Maximisers want to turn over every stone before they make a decision. That presents a particularly tough challenge when it comes to dating. You can’t go out with every eligible single in your city, let alone the whole world. If you hope to get married or commit to a long-term relationship, eventually, you’ll need to make a decision with the information you have. Here’s the good news: We have an incredible tool working on our behalf to make us happy – our brain. Once we commit to something, our brain helps us rationalise why it was the right choice.
Rationalisation is our ability to convince ourselves we did the right thing. Imagine you buy an expensive winter coat that you can return within thirty days. You take it home and weigh its pros and cons. Even if you keep the coat, you can’t shake that list of cons in your head.
But when you buy a coat on the final sale, you immediately commit to liking it. You can’t return it, so why worry about its drawbacks? That’s the power of rationalisation. Embrace it. This works for dating, too. When you commit to someone, your brain will do its best to convince you it was a good decision. Satisficers inherently understand this idea and benefit from it.
Now, perhaps you’re thinking: I’m not looking to make a merely ‘good’ decision and settle. But this is a common misunderstanding about satisficing. Remember, Satiscers can have very high standards. They may look around for a while until they find an option that meets their expectations. The difference is, once they find something that meets their standards, they are happy with it. They don’t wonder what else is out there.
A lot of hesitaters seem like they’d be a great catch, but they aren’t actively dating. I call this bunch the Hesitaters. They come to me because they feel like they should be dating, but they’re having trouble taking action. When I ask why they haven’t been going on dates, their ‘I’ll be ready when…’ excuses start tumbling out:
- ‘I’ll be ready when I lose ten pounds.’
- ‘I’ll be ready when I get promoted.’
- ‘I’ll be ready once I finish grad school.’
- ‘I’ll be ready when I have new pictures for my dating profile.’
- ‘I’ll be ready when things calm down at work.’
We all want to improve along some dimension but these aspirations can turn into excuses. Fear paralyses the Hesitaters: fear of rejection, fear of failure, fear of not being good enough. No wonder they avoid dating. However, you can’t fail at something you never attempt. People who wait until they are 100% ready underestimate what they’re missing out on.
Conclusion of How to Not Die Alone

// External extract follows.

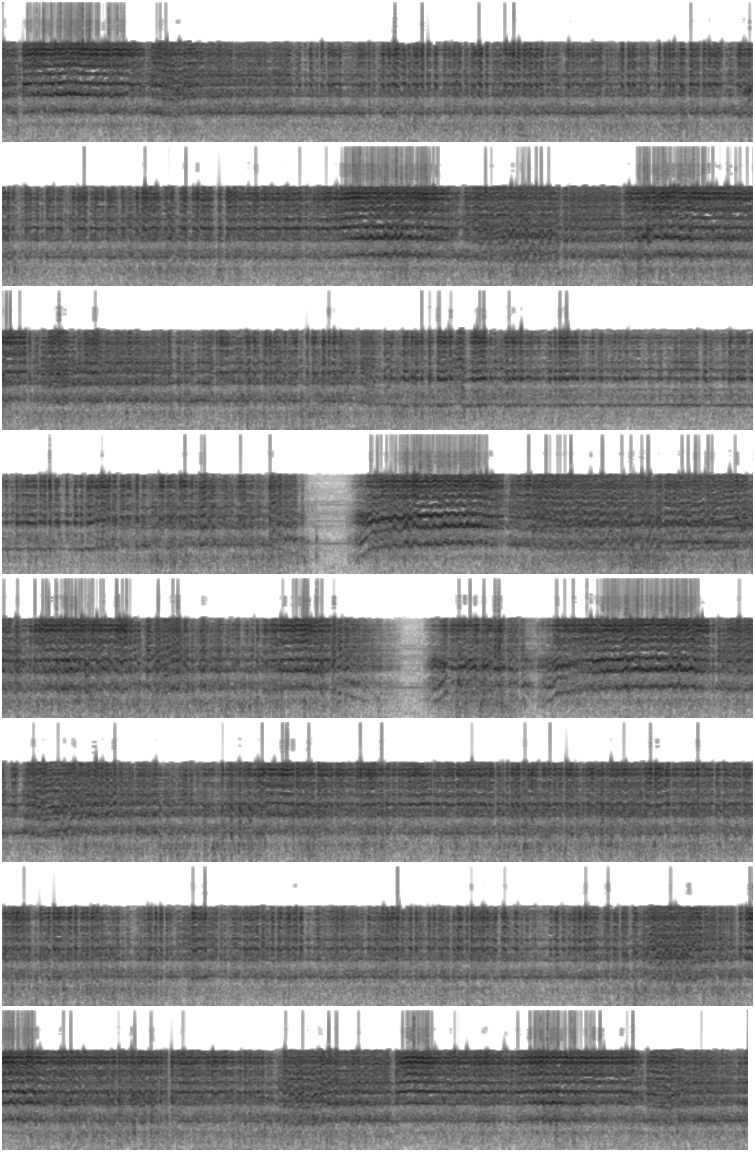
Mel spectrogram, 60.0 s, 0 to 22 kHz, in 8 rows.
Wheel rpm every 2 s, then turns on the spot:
190, 200, 200, 200, 200, 200, 200, 200, 200, 180, 160, 170, 130, 150, 200, 200, 160, 80, 190, 200, 200, 200, 200, 200, 200, 200, 190, 200, 200, 200.
none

A lasting relationship is the culmination of a series of decisions, including when to get out there, whom to date, how to end it with the wrong person, when to settle down with the right one, and everything in between. Make good decisions, and you propel yourself toward a great love story. Make bad ones, and you veer off course, doomed to repeat the same harmful patterns over and over. Great relationships are created, not discovered. The opportunity to build the relationship of your dreams is in your hands – How to Not Die offers helpful insights and practical approaches to achieve that. If you’re looking for more self-help book options on relationships, you should check out our reviews of The 5 Love Languages by Gary Chapman, Getting The Love You Want by Harville Hendrix & Helen LaKelly Hunt, or Hold Me Tight by Dr Sue Johnson.